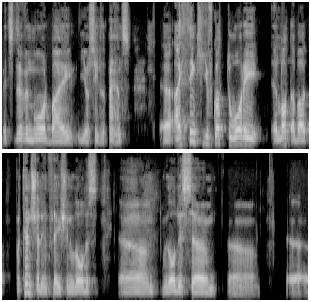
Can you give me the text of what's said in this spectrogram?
it's driven more by your seat of the pants. Uh, I think you've got to worry a lot about potential inflation with all this um, with all this um, uh, uh,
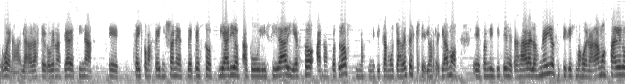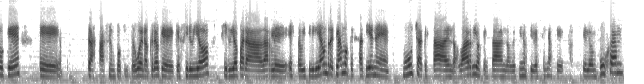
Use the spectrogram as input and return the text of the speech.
bueno, la verdad es que el gobierno de la ciudad destina 6,6 millones de pesos diarios a publicidad y eso a nosotros nos significa muchas veces que los reclamos eh, son difíciles de trasladar a los medios, así que dijimos, bueno, hagamos algo que eh, traspase un poquito. Bueno, creo que, sirvió, sirvió para darle esto, visibilidad a un reclamo que ya tiene mucha, que está en los barrios, que está en los vecinos y vecinas que, lo empujan,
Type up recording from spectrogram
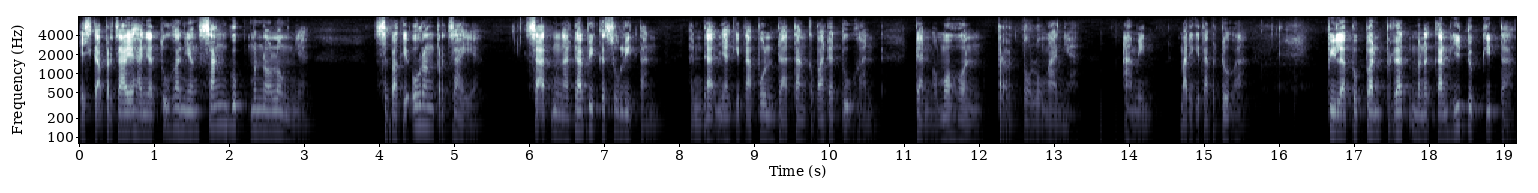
Iska percaya hanya Tuhan yang sanggup menolongnya. Sebagai orang percaya, saat menghadapi kesulitan, hendaknya kita pun datang kepada Tuhan dan memohon pertolongannya. Amin. Mari kita berdoa. Bila beban berat menekan hidup kita,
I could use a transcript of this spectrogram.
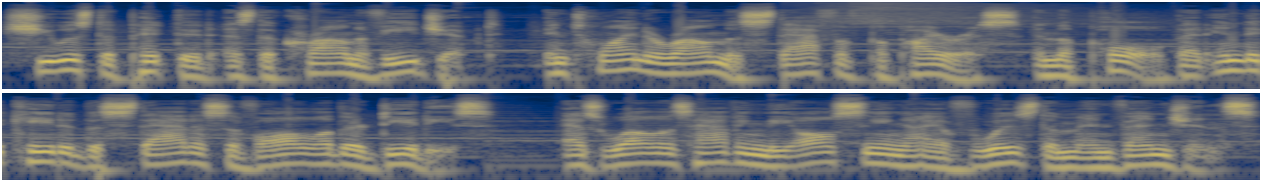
She was depicted as the crown of Egypt, entwined around the staff of papyrus and the pole that indicated the status of all other deities, as well as having the all-seeing eye of wisdom and vengeance.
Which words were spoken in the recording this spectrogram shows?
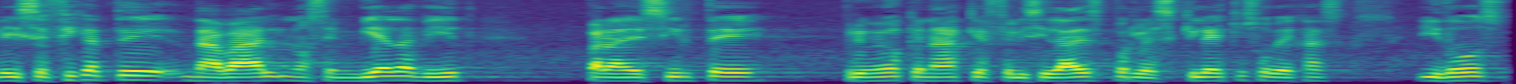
Le dice, fíjate, Naval nos envía David para decirte, primero que nada, que felicidades por la esquila de tus ovejas, y dos,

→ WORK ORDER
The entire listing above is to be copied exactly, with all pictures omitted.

→ COMPLETED TASK
Can you give me the text of what's said in this spectrogram?
it's driven more by your seat of the pants. Uh, I think you've got to worry a lot about potential inflation with all this um, with all this um, uh, uh,
Use the spectrogram as input and return the text of the speech.
bueno, la verdad es que el gobierno de la ciudad destina 6,6 millones de pesos diarios a publicidad y eso a nosotros nos significa muchas veces que los reclamos eh, son difíciles de trasladar a los medios, así que dijimos, bueno, hagamos algo que eh, traspase un poquito. Bueno, creo que, sirvió, sirvió para darle esto, visibilidad a un reclamo que ya tiene mucha, que está en los barrios, que está en los vecinos y vecinas que, lo empujan,
Type up recording from spectrogram
Iska percaya hanya Tuhan yang sanggup menolongnya. Sebagai orang percaya, saat menghadapi kesulitan, hendaknya kita pun datang kepada Tuhan dan memohon pertolongannya. Amin. Mari kita berdoa. Bila beban berat menekan hidup kita,
I could use a transcript of this spectrogram.
She was depicted as the crown of Egypt, entwined around the staff of papyrus and the pole that indicated the status of all other deities, as well as having the all-seeing eye of wisdom and vengeance.
Which words were spoken in the recording this spectrogram shows?
Le dice, fíjate, Naval nos envía David para decirte, primero que nada, que felicidades por la esquila de tus ovejas, y dos,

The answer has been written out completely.